===== Material shown =====
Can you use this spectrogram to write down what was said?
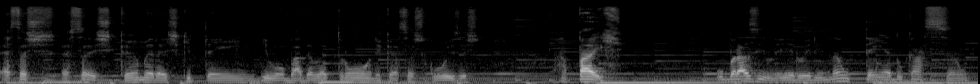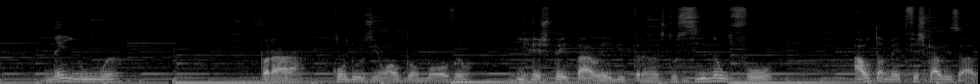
essas, essas câmeras que tem de lombada eletrônica, essas coisas. Rapaz, o brasileiro ele não tem educação nenhuma para conduzir um automóvel e respeitar a lei de trânsito se não for altamente fiscalizado.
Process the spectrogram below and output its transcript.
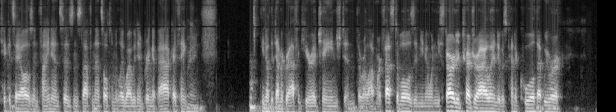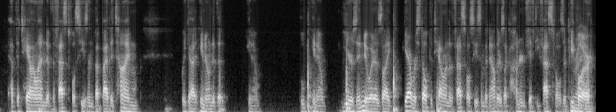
ticket sales and finances and stuff. And that's ultimately why we didn't bring it back. I think, Right. you know, the demographic here had changed and there were a lot more festivals. And, you know, when we started Treasure Island, it was kind of cool that we were at the tail end of the festival season. But by the time we got, you know, into the, you know, you know, years into it, it was like, yeah, we're still at the tail end of the festival season, but now there's like 150 festivals and people Right. are,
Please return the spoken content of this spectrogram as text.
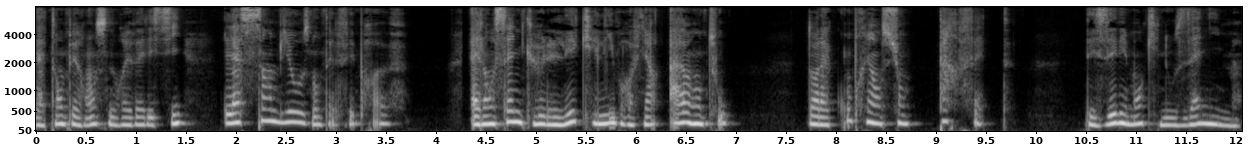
La tempérance nous révèle ici la symbiose dont elle fait preuve. Elle enseigne que l'équilibre vient avant tout dans la compréhension parfaite des éléments qui nous animent,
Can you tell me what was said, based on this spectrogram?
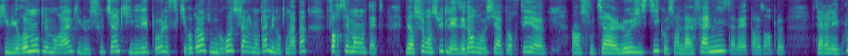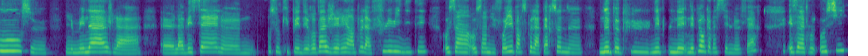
qui lui remonte le moral, qui le soutient, qui l'épaule, ce qui représente une grosse charge mentale, mais dont on n'a pas forcément en tête. Bien sûr, ensuite, les aidants vont aussi apporter euh, un soutien euh, logistique au sein de la famille. Ça va être, par exemple, faire les courses, euh, le ménage, la, la vaisselle, s'occuper des repas, gérer un peu la fluidité au sein, au sein du foyer parce que la personne ne peut plus, n'est plus en capacité de le faire. Et ça va être aussi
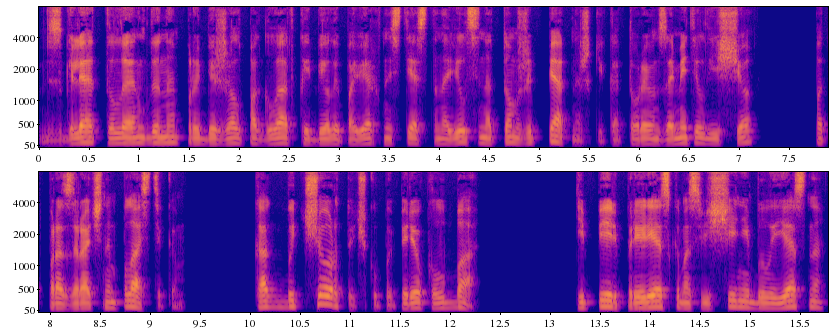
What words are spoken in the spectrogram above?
Взгляд Лэнгдона пробежал по гладкой белой поверхности и остановился на том же пятнышке, которое он заметил еще под прозрачным пластиком как бы черточку поперек лба. Теперь при резком освещении было ясно,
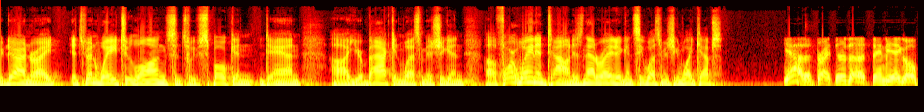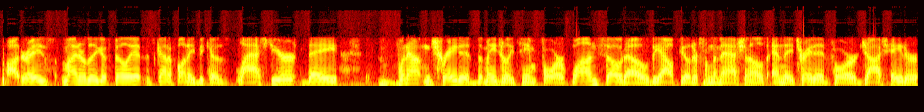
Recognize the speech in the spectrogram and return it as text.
You're darn right. It's been way too long since we've spoken, Dan. Uh, you're back in West Michigan. Uh, Fort Wayne in town, isn't that right? Against the West Michigan Whitecaps? Yeah, that's right. They're the San Diego Padres minor league affiliate. It's kind of funny because last year they went out and traded the major league team for Juan Soto, the outfielder from the Nationals, and they traded for Josh Hader,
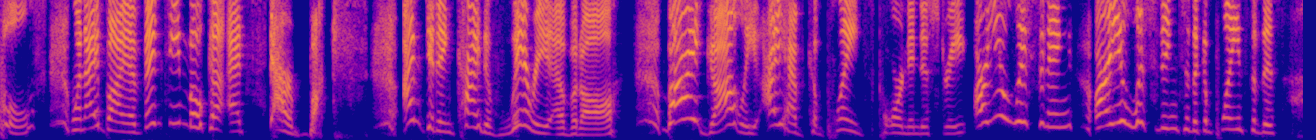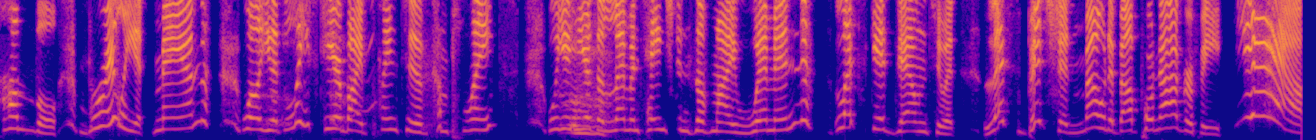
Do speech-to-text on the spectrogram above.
nipples when I buy a venti mocha at Starbucks. I'm getting kind of weary of it all. By golly, I have complaints, porn industry. Are you listening? Are you listening to the complaints of this humble, brilliant man? Will you at least hear my plaintive complaints? Will you hear the lamentations of my women? Let's get down to it. Let's bitch and moan about pornography. Yeah!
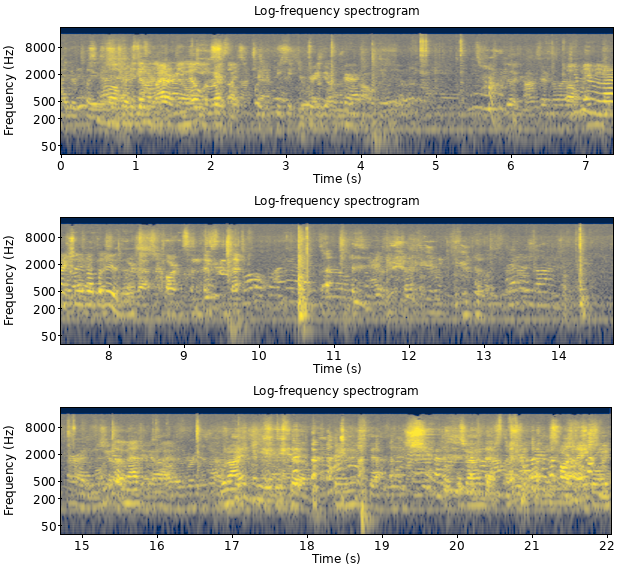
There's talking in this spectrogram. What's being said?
either player's It doesn't matter, you know the rest Take a peek at your graveyard. I'm not actually about to do this. cards in this deck. Would I be able to banish that that's destroyed?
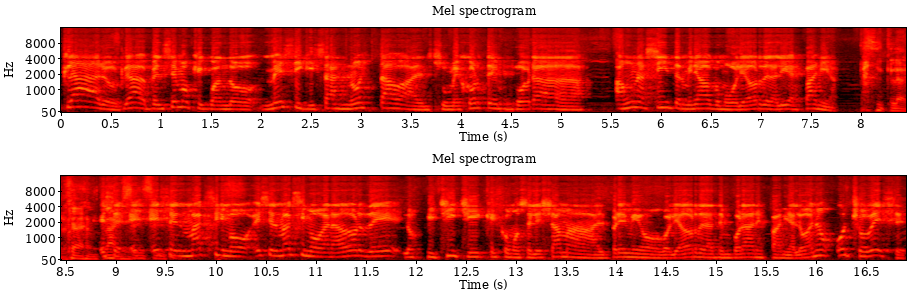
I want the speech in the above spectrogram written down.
claro, claro. Pensemos que cuando Messi quizás no estaba en su mejor temporada, aún así terminaba como goleador de la Liga de España. claro. Claro, Es, claro, es- sí, sí. es el máximo, es el máximo ganador de los Pichichi, que es como se le llama al premio goleador de la temporada en España. Lo ganó ocho veces.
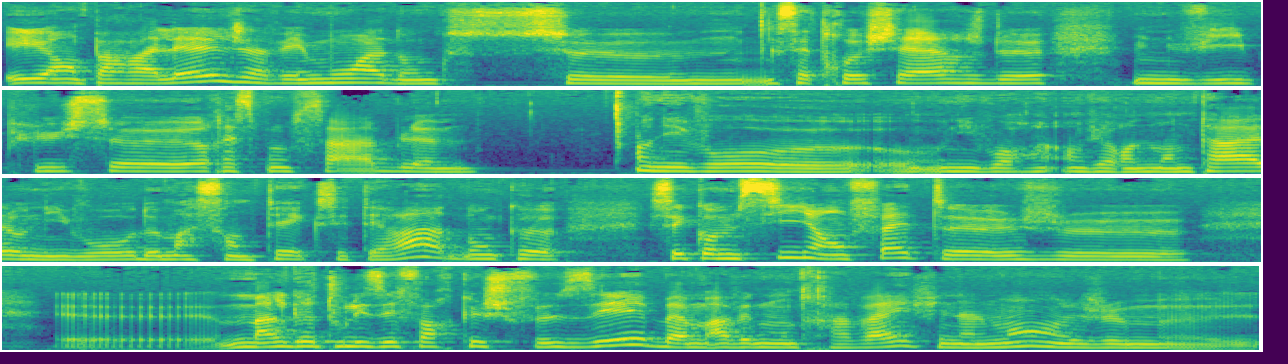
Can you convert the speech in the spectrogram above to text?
Et en parallèle, j'avais moi donc ce, cette recherche de une vie plus responsable au niveau, au niveau environnemental, au niveau de ma santé, etc. Donc c'est comme si en fait je euh, malgré tous les efforts que je faisais, ben, avec mon travail, finalement, je me,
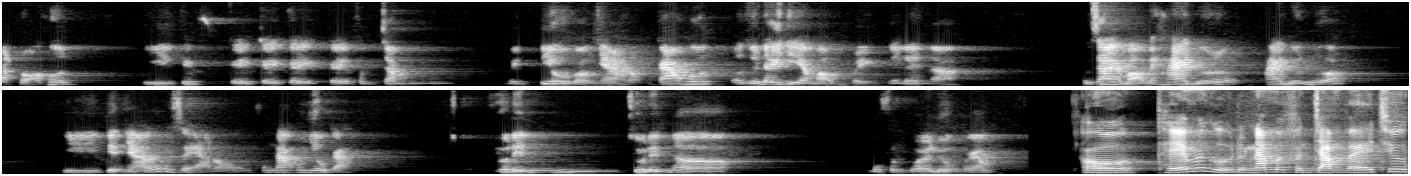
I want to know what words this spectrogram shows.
đắt đỏ hơn. Thì cái cái cái cái cái phần trăm mình tiêu vào nhà nó cũng cao hơn. Ở dưới đây thì em ở mình cho nên là thực ra em ở với hai đứa hai đứa nữa thì tiền nhà rất là rẻ nó không đáng bao nhiêu cả. Chưa đến chưa đến uh, một phần mười lương của em. Ồ thế mới gửi được 50% về chứ.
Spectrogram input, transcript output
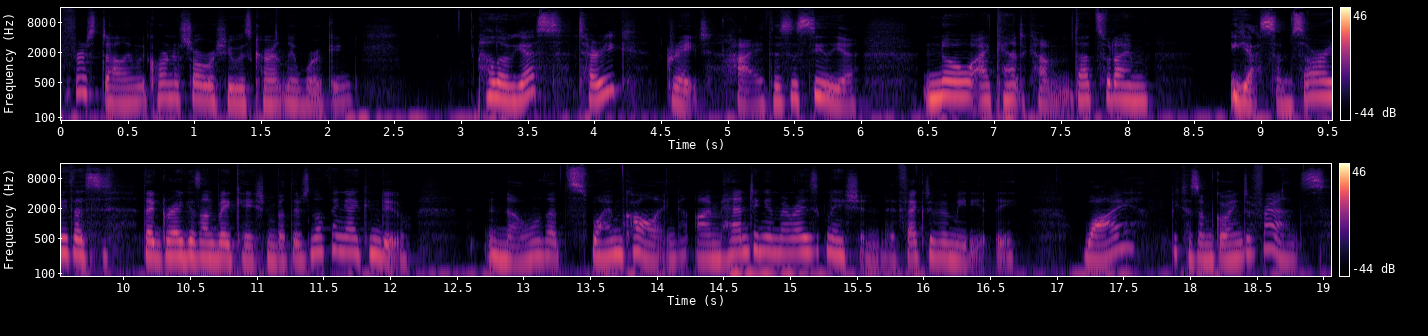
first dialing the corner store where she was currently working. Hello, yes? Tariq? Great. Hi, this is Celia. No, I can't come. That's what I'm. Yes, I'm sorry this, that Greg is on vacation, but there's nothing I can do. No, that's why I'm calling. I'm handing in my resignation, effective immediately. Why? Because I'm going to France.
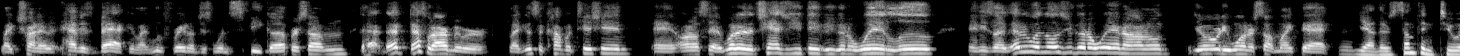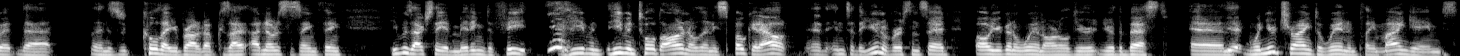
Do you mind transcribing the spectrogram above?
like trying to have his back, and like Lou Ferrigno just wouldn't speak up or something. That, that that's what I remember. Like it's a competition, and Arnold said, "What are the chances you think you're gonna win, Lou?" And he's like, "Everyone knows you're gonna win, Arnold. You already won, or something like that." Yeah, there's something to it that, and it's cool that you brought it up because I, I noticed the same thing. He was actually admitting defeat. Yeah. He even he even told Arnold and he spoke it out in- into the universe and said, "Oh, you're gonna win, Arnold. You're you're the best." And Yeah. when you're trying to win and play mind games,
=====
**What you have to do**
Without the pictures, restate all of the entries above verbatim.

**Exercise result**
Can you use this spectrogram to write down what was said?
essas, essas câmeras que tem de lombada eletrônica, essas coisas. Rapaz, o brasileiro ele não tem educação nenhuma para conduzir um automóvel e respeitar a lei de trânsito se não for altamente fiscalizado.
Process the spectrogram below and output its transcript.
ticket sales and finances and stuff. And that's ultimately why we didn't bring it back. I think, Right. you know, the demographic here had changed and there were a lot more festivals. And, you know, when we started Treasure Island, it was kind of cool that we were at the tail end of the festival season. But by the time we got, you know, into the, you know, you know, years into it, it was like, yeah, we're still at the tail end of the festival season, but now there's like 150 festivals and people Right. are,
Please return the spoken content of this spectrogram as text.
La tempérance nous révèle ici la symbiose dont elle fait preuve. Elle enseigne que l'équilibre vient avant tout dans la compréhension parfaite des éléments qui nous animent,
Can you tell me what was said, based on this spectrogram?
qui lui remonte le moral, qui le soutient, qui l'épaule, ce qui représente une grosse charge mentale, mais dont on n'a pas forcément en tête. Bien sûr, ensuite, les aidants vont aussi apporter euh, un soutien euh, logistique au sein de la famille. Ça va être, par exemple, faire les courses, euh, le ménage, la, la vaisselle, s'occuper des repas, gérer un peu la fluidité au sein, au sein du foyer parce que la personne ne peut plus, n'est plus en capacité de le faire. Et ça va être aussi
What words are spoken in the spectrogram above?
Взгляд Лэнгдона пробежал по гладкой белой поверхности и остановился на том же пятнышке, которое он заметил еще под прозрачным пластиком как бы черточку поперек лба. Теперь при резком освещении было ясно,
Recognize the speech in the spectrogram and return it as text.
You're darn right. It's been way too long since we've spoken, Dan. Uh, you're back in West Michigan. Uh, Fort Wayne in town, isn't that right? Against the West Michigan Whitecaps? Yeah, that's right. They're the San Diego Padres minor league affiliate. It's kind of funny because last year they went out and traded the major league team for Juan Soto, the outfielder from the Nationals, and they traded for Josh Hader,
Do speech-to-text on the spectrogram above.
nipples when I buy a venti mocha at Starbucks. I'm getting kind of weary of it all. By golly, I have complaints, porn industry. Are you listening? Are you listening to the complaints of this humble, brilliant man? Will you at least hear my plaintive complaints? Will you hear the lamentations of my women? Let's get down to it. Let's bitch and moan about pornography. Yeah!
There's talking in this spectrogram. What's being said?
either player's It doesn't matter, you know the rest Take a peek at your graveyard. I'm not actually about to do this. cards in this deck. Would I be able to banish that that's destroyed?
I want the speech in the above spectrogram written down.
claro, claro. Pensemos que cuando Messi quizás no estaba en su mejor temporada, aún así terminaba como goleador de la Liga de España. claro. Claro, Es, claro, es- sí, sí. es el máximo, es el máximo ganador de los Pichichi, que es como se le llama al premio goleador de la temporada en España. Lo ganó ocho veces.
Can you convert the speech in the spectrogram above to text?
Et en parallèle, j'avais moi donc ce, cette recherche de une vie plus responsable au niveau, au niveau environnemental, au niveau de ma santé, etc. Donc c'est comme si en fait je euh, malgré tous les efforts que je faisais, ben, avec mon travail, finalement, je me,
I want to know what words this spectrogram shows.
đắt đỏ hơn. Thì cái cái cái cái cái phần trăm mình tiêu vào nhà nó cũng cao hơn. Ở dưới đây thì em ở mình cho nên là thực ra em ở với hai đứa hai đứa nữa thì tiền nhà rất là rẻ nó không đáng bao nhiêu cả. Chưa đến chưa đến uh, một phần mười lương của em. Ồ thế mới gửi được 50% về chứ.
Spectrogram input, transcript output
first dialing the corner store where she was currently working. Hello, yes? Tariq? Great. Hi, this is Celia. No, I can't come. That's what I'm. Yes, I'm sorry this, that Greg is on vacation, but there's nothing I can do. No, that's why I'm calling. I'm handing in my resignation, effective immediately. Why? Because I'm going to France.
Do you mind transcribing the spectrogram above?
like trying to have his back, and like Lou Ferrigno just wouldn't speak up or something. That, that that's what I remember. Like it's a competition, and Arnold said, "What are the chances you think you're gonna win, Lou?" And he's like, "Everyone knows you're gonna win, Arnold. You already won, or something like that." Yeah, there's something to it that, and it's cool that you brought it up because I, I noticed the same thing. He was actually admitting defeat. Yeah. He even he even told Arnold and he spoke it out in- into the universe and said, "Oh, you're gonna win, Arnold. You're you're the best." And Yeah. when you're trying to win and play mind games,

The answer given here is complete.